Lumber that has been run through a mill and squared into some sort of format. Before this stage it is rough lumber, a plus sized board that is recognizable by its rough texture. The opposite of dimensional lumber is using trees in the natural round state as framing material.
The part of the roof under the overhangs. The finishing off of the rafter tails and or overlooks. Often times the soffit has a screen in it to ventilate an insulated roof.
The main trim board that is wrapped around all sides of the rafters.
The narrower of the two fascia trim boards. Mainly for decorative purposes its only functional purpose is for a bit more overhang to protect the building from the elements.
The side of a roof where water does not drip off. A gable roof traditionally has two gable ends and a hip roof does not have any.
A four-pitched roof traditional on Dutch style barns.
A very steep gabled roof traditionally on chalet type buildings. It typically extends close to or all the way to the ground.

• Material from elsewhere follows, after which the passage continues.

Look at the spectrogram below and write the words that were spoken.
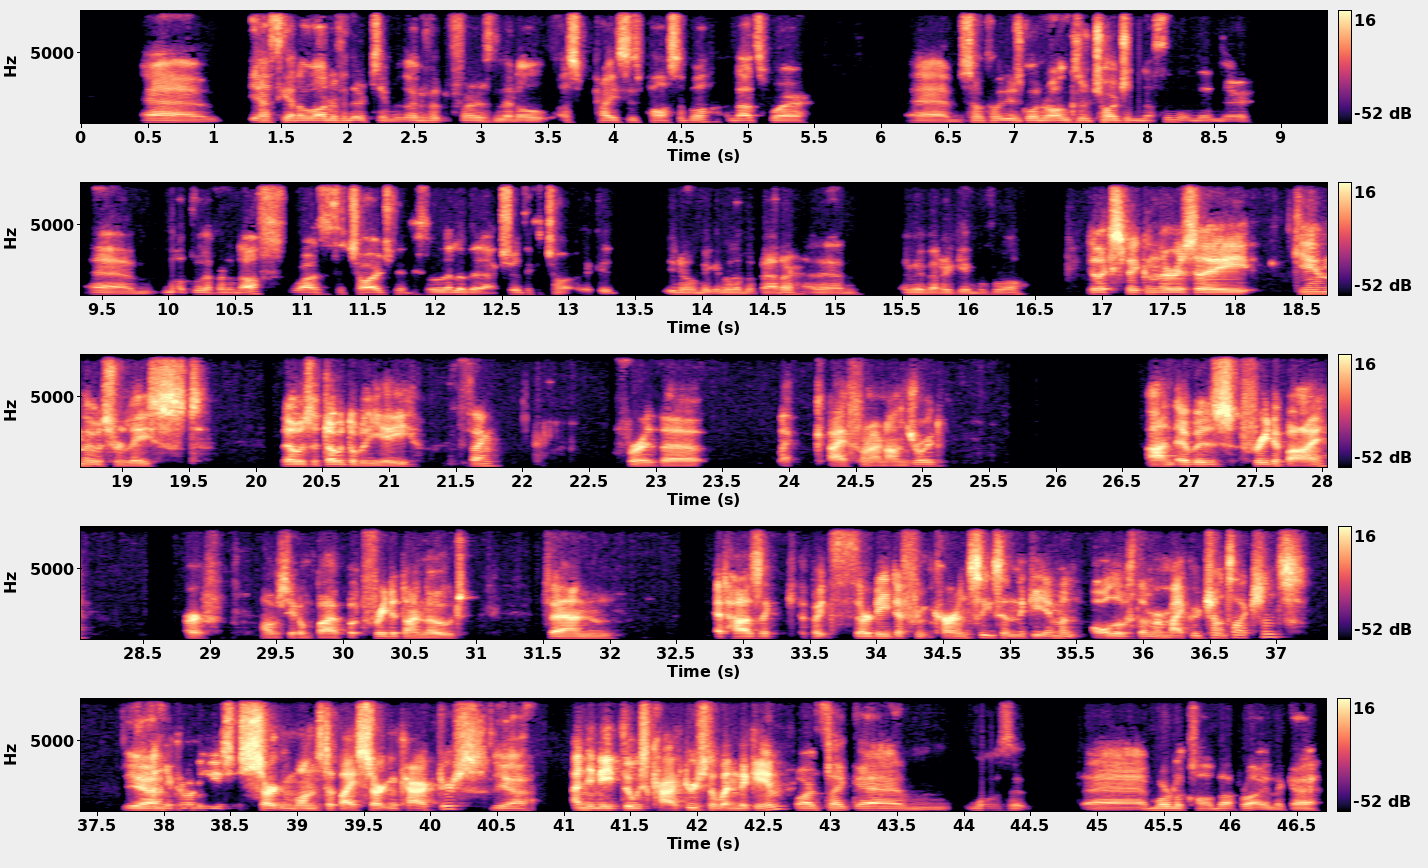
uh, you have to get a lot of entertainment out of it for as little as price as possible, and that's where um, some companies going wrong because they're charging nothing and then they're um, not delivering enough. Whereas if they charge maybe a little bit extra, they could char- they could you know make it a little bit better and then it'll be a better game overall. Yeah, like, speaking, there was a game that was released that was a WWE thing for the like iPhone and Android, and it was free to buy, or obviously you don't buy it, but free to download. Then it has like about thirty different currencies in the game, and all of them are microtransactions. Yeah, And you can only use certain ones to buy certain characters, yeah. And you need those characters to win the game. Or it's like um, what was it? Uh, Mortal Kombat, probably like a,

A two-pitched roof traditionally seen in snow country. It sheds the majority of the snow off the back of the building.
Rain falls off the building on all four sides.
The most common two-pitched roof.
Four gable ends connected to create four valleys.
A one-pitched roof. Rain falls off on one side only.
An outcropping of the roof. Typically a window is placed in the dormer. Many types exist and can be incorporated with any type of roof.
When a roof is built on top of or joined to another roof a valley is created. Water drains into the valley from both roofs and travels together down and off.
As a noun: The boards that are part of the buildings finish. The opposite is the framing boards. Trim boards are traditionally between 3/4” and 5/4”. As a verb: The process of installing the final finish boards on the building.
A piece of wood or stone placed beneath a door, a door sill.
A nail or screw sticking out of the lumber or material. A miss.
The small vertical board nailed over a joint where larger siding boards meet. The batten covers up the seam where two square end boards touch.